Scandinavian Cucumber

Scandinavian Cucumber

Until about 50 years ago, cucumbers were eaten only in late spring and summer. The arrival of the first cucumbers was awaited with eagerness, a feeling now reserved only for the very first new potatoes. Read more about Scandinavian cucumber.

The watery cucumbers that we buy in their plastic sarcophagi all year round cannot be compared to the freshly picked summer cucumbers that are sweet, heavy and crisp, with a much lower water content and much more taste.

Scandinavian Cucumber
Cucumbers have been known and grown in the north for a very long time

Related: Scandinavian Vegetables

Cucumbers have been known and grown in the north for a very long time, and have found their place both fresh as salad greens and pickled. They match the favorite herb dill and horseradish, whatever way you choose to prepare them.

How it grows
Most cucumbers in Scandinavia are grown in greenhouses, and many people grow their own.

Appearance and taste
Most of our cultivars are the same as in the rest of the world, except for the asier, a Nordic cultivar which is a very large, thick, fleshy, and thick-skinned cucumber. It is filled with inedible hard seeds, and is used only for pickling, while still green. If it is successfully pickled it will be extremely crisp, and is used in the same way as pickled gherkins and cucumbers.

Scandinavian Cucumber
Cucumber is a favourite topping for liver paste on rye bread

Related: Scandinavian Peas
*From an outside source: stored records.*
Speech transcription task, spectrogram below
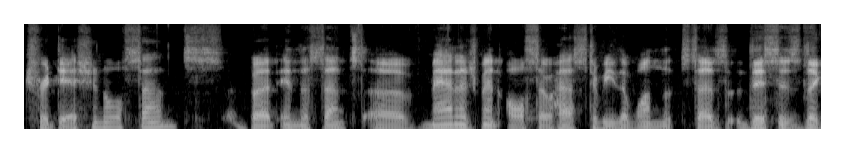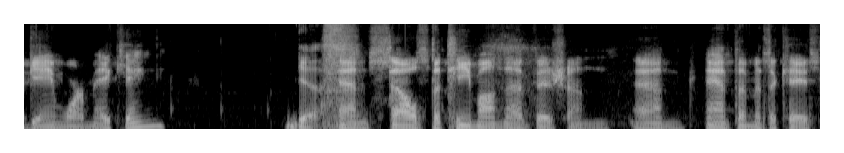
traditional sense, but in the sense of management also has to be the one that says this is the game we're making Yes. and sells the team on that vision. And Anthem is a case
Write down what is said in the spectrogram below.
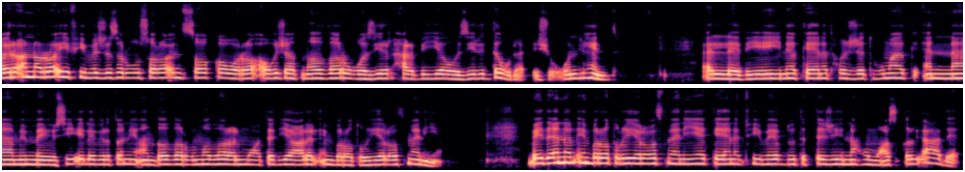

Culinary uses
There are not many ways to prepare cucumber. It’s a favourite topping for liver paste on rye bread or is used in salads, often with dill. It can also be pickled in different ways, with more dill, and a few slices of horseradish, making the most of both the sharp taste and amazing preserving qualities of horseradish.

Related: Scandinavian Asparagus

Scandinavian Cucumber
Preparing cucumber salad. Photo: Rema 1000

Sweet-and-sour cucumber salad
Preserved in a vinegar marinade, the salad will keep for several weeks in the fridge. Eat on open sandwiches, with chicken, frikadeller or sausages.

100ml water
100ml cider vinegar
4 tablespoons sugar
1 tablespoon coarse sea salt
I teaspoon coarsely ground
black pepper
2 small cucumbers

Serves 4

Put the water, vinegar and seasoning in a pan and bring to the boil. Meanwhile, slice the cucumber finely (with the peel on), then place in a bowl. Pour over the boiling marinade and have it to cool before serving.

Scandinavian Cucumber, written by Tor Kjolberg